### EXTRACTED INFORMATION
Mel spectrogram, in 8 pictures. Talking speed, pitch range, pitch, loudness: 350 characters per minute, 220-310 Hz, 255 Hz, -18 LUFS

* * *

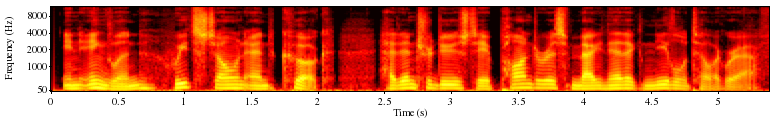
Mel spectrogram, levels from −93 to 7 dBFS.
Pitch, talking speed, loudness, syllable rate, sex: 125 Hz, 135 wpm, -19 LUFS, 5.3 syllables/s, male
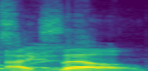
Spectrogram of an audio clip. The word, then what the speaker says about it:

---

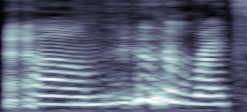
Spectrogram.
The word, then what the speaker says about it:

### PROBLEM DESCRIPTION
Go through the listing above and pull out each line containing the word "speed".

### RESPONSE AREA
Mel spectrogram, in 8 pictures. Talking speed, pitch range, pitch, loudness: 350 characters per minute, 220-310 Hz, 255 Hz, -18 LUFS
Pitch, talking speed, loudness, syllable rate, sex: 125 Hz, 135 wpm, -19 LUFS, 5.3 syllables/s, male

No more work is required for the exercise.